A Mathematical Droodle
What if applet does not run? |
|Activities| |Contact| |Front page| |Contents| |Geometry| |Store|
Copyright © 1996-2017 Alexander BogomolnyConic Sections as Loci of Points
There are three proper conic sections: ellipse, parabola and hyperbola. Each can be defined in several ways. On this page we illustrate their geometric definition: the curves are defined as loci of points.
For ellipse and hyperbola, their are two special points - their foci - in terms of which the definitions are set. Denote the foci F_{1} and F_{2}.
Ellipse is a set (locus) of points M the sum of whose distances to F_{1} and F_{2} is constant:
for some constant c. |
Hyperbola is a set (locus) of points M for which the absolute value of the difference of the distances to F_{1} and F_{2} is constant:
for some constant c. |
The geometric definition appears to place parabola aside of ellipse and hyperbola; it's definition use a point and a line, not two points. However, other definitions of the conics are more symmetrical. Asymmetry of the geometric definition is due more to the limitations of our descriptive means than the intrinsic properties of the curves.
Parabola is a set (locus) of points M equally distant from a given point F (focus) and a given line d (directrix):
where the distance from M to d is the length of the perpendicular from M to d. |
The applet below illustrates the foregoing definitions. Since the circle is the locus of points at the same distance from a center point, the intersection of two circles is located at the prescribed distances from their centers.
What if applet does not run? |

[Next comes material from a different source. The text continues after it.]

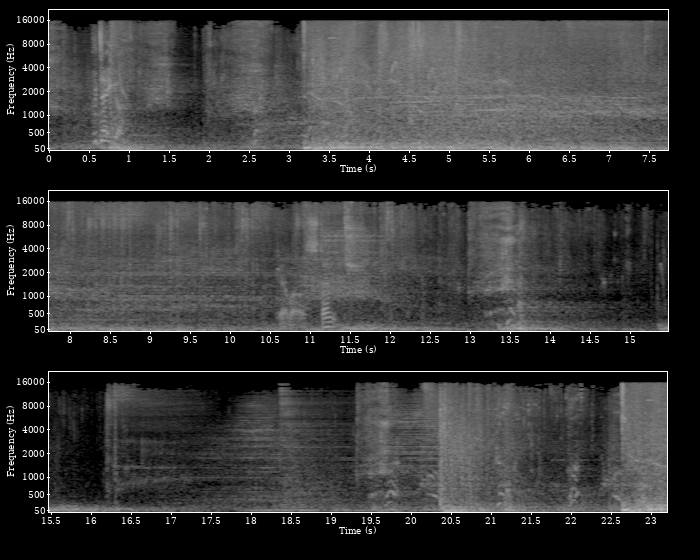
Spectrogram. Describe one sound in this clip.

Imagine a family of circles around two points F_{1} and F_{2} whose radii differ by a fixed unit of measurement. For a given constant c (Shift in the applet), we consider circles F_{1}(R_{1}) with radius R_{1} from the first family and F_{2}(R_{2}) with radius R_{2} from the second, such that
R_{1} + R_{2} = 2c. |
According to the definition, the points of intersection of such pairs - one circle from each of the two families - lie on an ellipse. Changing parameters c generates a family of confocal ellipses, i.e. ellipses with the same foci.
For hyperbola, the applet displays the points of intersection of the circles that satisfy
R_{1} - R_{2} = 2c, |
where c, the Shift, is allowed to be negative. The hyperbola, in fact, consists of two branches that are combined into a single expression:
|R_{1} - R_{2}| = 2|c|. |
For parabola, the applet displays the intersections of a family of circles with a family of straight lines.
References
- V. Gutenmacher, N. Vasilyev, Lines and Curves: A Practical Geometry Handbook , Birkhauser; 1 edition (July 23, 2004)
Conics
- Conic Sections
- Conic Sections as Loci of Points
- Construction of Conics from Pascal's Theorem
- Cut the Cone
- Dynamic construction of ellipse and other curves
- Joachimsthal's Notations
- MacLaurin's Construction of Conics
- Newton's Construction of Conics
- Parallel Chords in Conics
- Theorem of Three Tangents to a Conic
- Three Parabolas with Common Directrix
- Butterflies in a Pencil of Conics
- Ellipse
- Parabola
|Activities| |Contact| |Front page| |Contents| |Geometry| |Store|
Copyright © 1996-2017 Alexander Bogomolny
61196982 |